"She's always out making pictures, She's always out making scenes.
She's always out the window, When it comes to making Dreams.
It's all mixed up, It's all mixed up, It's all mixed up."
From It's All Mixed Up by The Cars
have a camera with you
Henri Cartier-Bresson said "I always have a camera with me unless I am shaving in the morning".
Went to do street photography for four days now this week in Europe. All the time I had camera with me except for 10 minutes the last morning when I was just going out to pick up some breakfast. And guess when THE moment of moments happend, yap you guessed right, during those 10 minutes without camera!
That beeing said, bringing camera does not mean you are obligated to shoot. Many times I come back without shooting any pictures.
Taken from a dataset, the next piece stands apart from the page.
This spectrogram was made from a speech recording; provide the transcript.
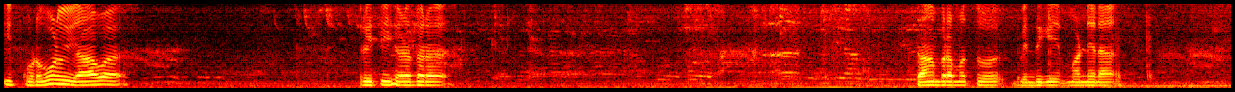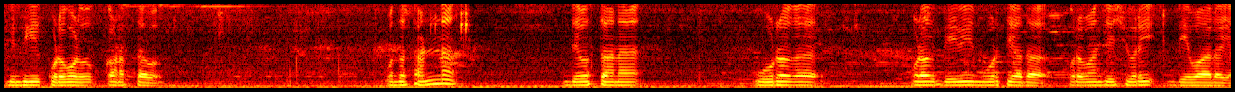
ಈ ಕೊಡಗಳು ಯಾವ ರೀತಿ ಹೇಳಿದ್ರೆ ತಾಮ್ರ ಮತ್ತು ಬಿಂದಿಗೆ ಮಣ್ಣಿನ ಬಿಂದಿಗೆ ಕೊಡಗಳು ಕಾಣಿಸ್ತಾವ. ಒಂದು ಸಣ್ಣ ದೇವಸ್ಥಾನ ಊರಾಗ ಒಳಗ ದೇವಿ ಮೂರ್ತಿ ಅದ ಪರವಂಜೇಶ್ವರಿ ದೇವಾಲಯ.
I keep cameras in my car. digital and B&W film.
I throw a camera over my shoulder when I go for a walk. Usually if it's dim light which it is a lot this time of year, I take my D300 with 50 1.4. I can continue to take handheld photos after the sun is long gone with it's variable ISO. If it's average or brighter, I might take my Yashica-C with some tmax film in it.
Often I take no photos with either camera choice, even though digital is essentially "free" being that it's already paid for up front. Other times, I get some really nice photos. I don't hide it, but it doesn't get in the way either. If you complain about lugging a 2 lb camera, you need some exercise. I've been on canoe paddles too where the cameras just sit in their case and never get used because I didn't have the right opportunities.
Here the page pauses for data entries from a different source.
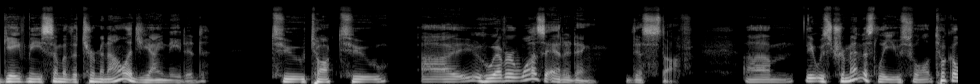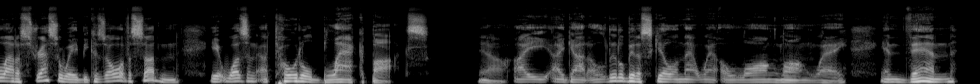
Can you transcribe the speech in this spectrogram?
gave me some of the terminology I needed to talk to uh, whoever was editing this stuff. Um, it was tremendously useful. It took a lot of stress away because all of a sudden it wasn't a total black box. You know, I, I got a little bit of skill and that went a long, long way. And then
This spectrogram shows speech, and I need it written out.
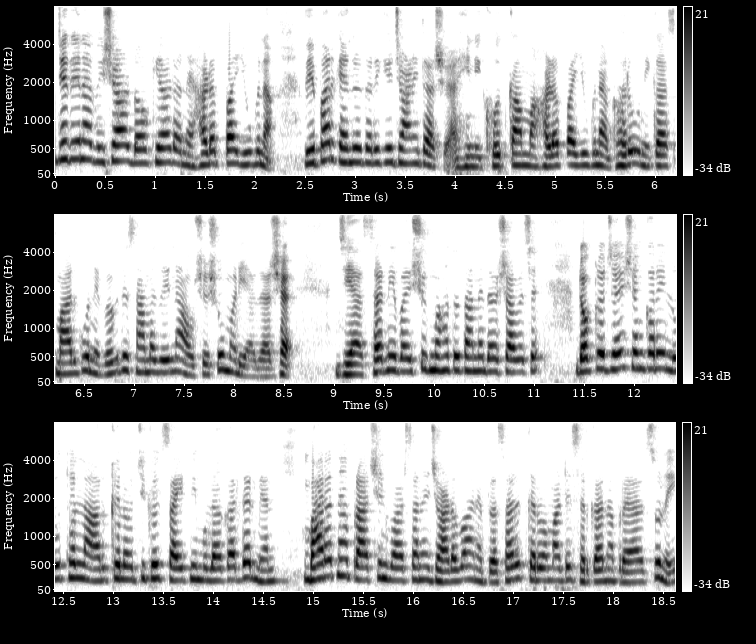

It's like being a "live to fish" fisherman and taking your boat out for a cruise without taking your fishing pole(s). It's neurotic and wrong.
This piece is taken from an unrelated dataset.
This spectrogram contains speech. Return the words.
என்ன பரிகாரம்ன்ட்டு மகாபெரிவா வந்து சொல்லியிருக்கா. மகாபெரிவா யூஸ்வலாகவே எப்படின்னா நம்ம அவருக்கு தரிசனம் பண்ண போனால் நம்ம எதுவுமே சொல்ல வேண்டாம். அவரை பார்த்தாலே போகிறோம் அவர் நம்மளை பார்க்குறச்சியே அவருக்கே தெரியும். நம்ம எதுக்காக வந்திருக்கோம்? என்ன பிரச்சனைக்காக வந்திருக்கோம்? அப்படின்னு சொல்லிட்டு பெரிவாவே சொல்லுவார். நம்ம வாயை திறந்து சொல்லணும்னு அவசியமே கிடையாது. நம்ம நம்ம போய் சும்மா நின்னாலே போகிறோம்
Another analogy perhaps more suitable to the OP would be a hunter who goes for a hike on a non-hunting day without his/her gun. It's nice to just enjoy the outdoors and not worry about how you are going to get that deer/bear/moose out of the woods if it were a hunting day.
I prefer to "be prepared"; learned that and knot tying in scouts. I do prefer to keep a camera close by AND keep my eyes open. I like to go back too, often. Light, shadows, colors, atmosphere, clouds, snow cover, everything is different every time you repeat a route.
There are many situations where photographic considerations could very well get in the way of fully appreciating a place or event. For those, it's best not to be tempted by a camera immediately at hand.
Sometimes it is just best not to make a visual record.
“Photography is a complex and fluid medium, and its many factors are not applied in simple sequence. Rather, the process may be likened to the art of the juggler in keeping many balls in the air at one time!”
Ansel Adams, from the introduction to The Negative - The New Ansel Adams Photography Series / Book 2